I recently wrote about my family's summer of corn.This post is about another powerful food memory. I have not had Dad's special venison jerky recipe since we left Tennessee, but I hope I may have it again. Someday...
I think about Tennessee in the fall of the year, and I can smell the pungent odor of tobacco wafting from barns along country roads. I can still remember a certain barn on Greenwood Rd where it met Spann. Its timbers were various shades of weathered gray, and they looked brittle and dead in the languid afternoon sun. But riding the bus home from school, the smell of the tobacco emanating from between them was robust, intoxicating as I watched its smoke rising to rendezvous with the gray skies above.
In the fall of the year when the smell of the tobacco barns hung thick on the air, Dad piled wood on the front porch. The trees had became so bare near the creek that we could see our neighbor's pigs across the stream and their home over Spann Road, and we felt less secluded in our little world. Reuben, our lab, carried Dad's axe around in his mouth so Dad would have it to hand when he was out gathering wood. When they returned Dad spent many long minutes kneeling by the old woodstove in the living room in the evening, shoving logs onto the coals and blowing into them, his cheeks pink first from the cold and then mottled from the heat as he attempted to coax the ashes to life. The stovepipe behind the old stove would start to glow pale red with the heat and the escaping coals.
But that stove was good for more than just providing heat. It was excellent for smoking jerky. And Dad's jerky...well, it was the meat equivalent of Mom's blackberry cobbler - something never to be forgotten in culinary experience and something which still grabs my senses if I pause to recollect the taste and smell of it.
In the fall, you see, hunters would begin to appear on that piece of land we rented. The woods on it were substantial, but they also bordered the woods of our neighbors to either side and the back. They were lured, too, as the years wore on by the regular exchange of a tale about an enormous and elusive buck with an incredible number of points on his antlers that roamed the property.
Sometimes, they came to the house first to let us know they were there. At other times we'd find their vehicles parked in the field at the turn-off just past the creek.
Our landlord didn't think to set limits on who he allowed to hunt the property. So occasionally we knew there had to be three - maybe four hunters in the woods. Dad forbade us to play in the field most autumn days, because some of the hunters seemed to defy safety (their own and others) as a matter of pride. The rifle blasts could be heard from the house, echoing through the trees and the hills.
But from where did Dad get the meat for jerky? From those same gentlemen, of course. Dad himself is not a hunter, but he always graciously accepted the meat offered to him by those who were. Usually, they helped him dress the deer.

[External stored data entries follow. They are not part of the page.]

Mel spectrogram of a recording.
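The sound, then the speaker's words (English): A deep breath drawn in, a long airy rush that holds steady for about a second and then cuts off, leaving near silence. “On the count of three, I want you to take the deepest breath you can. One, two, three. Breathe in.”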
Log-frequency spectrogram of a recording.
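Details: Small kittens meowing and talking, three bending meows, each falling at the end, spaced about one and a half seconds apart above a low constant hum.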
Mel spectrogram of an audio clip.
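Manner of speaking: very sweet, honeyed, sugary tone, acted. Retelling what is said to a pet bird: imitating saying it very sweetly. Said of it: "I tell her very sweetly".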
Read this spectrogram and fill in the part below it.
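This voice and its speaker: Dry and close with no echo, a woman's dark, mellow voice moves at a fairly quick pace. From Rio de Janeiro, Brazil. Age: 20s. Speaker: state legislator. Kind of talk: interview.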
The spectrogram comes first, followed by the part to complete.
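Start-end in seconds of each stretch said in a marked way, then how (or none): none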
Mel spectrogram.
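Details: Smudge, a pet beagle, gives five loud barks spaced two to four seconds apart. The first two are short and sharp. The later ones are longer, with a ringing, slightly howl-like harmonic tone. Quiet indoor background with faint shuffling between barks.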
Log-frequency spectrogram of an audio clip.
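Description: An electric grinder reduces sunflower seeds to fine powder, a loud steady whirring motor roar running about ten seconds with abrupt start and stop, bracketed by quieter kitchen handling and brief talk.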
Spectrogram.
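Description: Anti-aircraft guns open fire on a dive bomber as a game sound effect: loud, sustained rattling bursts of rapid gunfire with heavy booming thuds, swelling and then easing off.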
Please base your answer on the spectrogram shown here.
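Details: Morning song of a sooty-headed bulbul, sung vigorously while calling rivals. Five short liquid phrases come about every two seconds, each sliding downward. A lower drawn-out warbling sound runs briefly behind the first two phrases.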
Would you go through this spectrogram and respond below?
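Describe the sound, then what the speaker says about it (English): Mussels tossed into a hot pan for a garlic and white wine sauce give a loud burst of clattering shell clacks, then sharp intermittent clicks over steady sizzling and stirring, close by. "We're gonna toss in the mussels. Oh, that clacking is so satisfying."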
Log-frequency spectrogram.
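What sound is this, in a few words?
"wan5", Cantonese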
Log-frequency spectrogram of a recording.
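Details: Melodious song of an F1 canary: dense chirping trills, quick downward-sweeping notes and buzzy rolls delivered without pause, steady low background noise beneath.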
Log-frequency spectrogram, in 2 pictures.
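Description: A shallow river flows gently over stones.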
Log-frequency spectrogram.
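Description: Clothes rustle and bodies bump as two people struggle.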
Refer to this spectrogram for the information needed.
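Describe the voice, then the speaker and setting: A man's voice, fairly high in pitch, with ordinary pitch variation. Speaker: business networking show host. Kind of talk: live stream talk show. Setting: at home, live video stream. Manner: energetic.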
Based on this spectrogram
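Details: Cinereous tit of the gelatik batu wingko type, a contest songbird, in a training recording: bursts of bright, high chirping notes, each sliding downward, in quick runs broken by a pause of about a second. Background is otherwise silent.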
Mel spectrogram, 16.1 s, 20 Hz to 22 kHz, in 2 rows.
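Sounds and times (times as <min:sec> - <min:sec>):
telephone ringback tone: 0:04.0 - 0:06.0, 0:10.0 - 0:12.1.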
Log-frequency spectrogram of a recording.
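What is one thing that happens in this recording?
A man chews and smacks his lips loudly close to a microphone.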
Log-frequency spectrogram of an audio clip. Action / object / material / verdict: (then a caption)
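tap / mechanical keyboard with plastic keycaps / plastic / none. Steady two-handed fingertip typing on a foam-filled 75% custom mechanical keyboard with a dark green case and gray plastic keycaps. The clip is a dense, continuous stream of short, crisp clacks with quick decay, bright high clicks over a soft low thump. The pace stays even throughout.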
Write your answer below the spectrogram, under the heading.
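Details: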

Some of them, though, just dumped the carcass with a, "There you go, Dan!" and cheerfully left with the head or the antlers in the bed of their truck.
The proffered deer was hung on one of the Walnut trees in the side of the yard where daffodils flourished in the spring, its poor head limply pointed toward the ground, the eyes wide with their last expression. It was sad to see, but the venison was a boon to us throughout the winter.
Nate, when older, helped Dad dress the deer. And it was the rib meat and the front quarters to which Dad assigned the great destiny of becoming jerky. The hind quarters and backstrap were cooked in his Swiss Steak, salted and hung in the basement, or frozen for later in the winter.
Once the appropriate meat was apportioned into thin strips, it was seasoned deliciously with salt, pepper, sage, oregano, thyme, basil and cayenne. If any of these were missing, Dad rooted through Mom's spice cabinet for some other pungent spice (but don't mistake it, when I bring that lovely, chewy deer meat to mind, it always, always tastes the same; its ghost smells the same, and I wish I had some now). Thus prepared, the meat was spread beneath the top grate on our wood-burning stove to slowly cook.
In the morning, we'd wake, and the odor of the meat and its spices was there. We kids would open the door having come home from school after a long, chilly walk down the lane, and the incredible smell was there to draw us in and drive us crazy with temptation.
Dad had a strict rule about his venison jerky; it had to cook for three days on that old stove. We were forbidden to touch it or taste it before that. Still we'd lift the grate and stare at it longingly for a few moments each afternoon.
Then, at last, one evening he would come home from work, lift the grate and carefully examine the puckered slices of venison - testing its texture with his fingers, smelling it, and taking a small bite from the end. We'd watch in fascination as he slowly chewed with an intense expression in his pale green eyes. I invariably hovered by his side, eagerly waiting.
Suddenly, "It's done!" he'd announce, and my hands seemed to jerk forward of their own free will, looking for that sweet gift of jerky that made a mockery out of the variety so falsely named at the convenience store.
We had deer meat most years. Sometimes a good deal of it, and when that was the case Dad would use all kinds of cuts for his special recipe and give jerky to many of our neighbors and friends. At any rate, it was not a good year until Dad placed meat on that wood-burning stove that provided heat, the secure feeling of home...and jerky!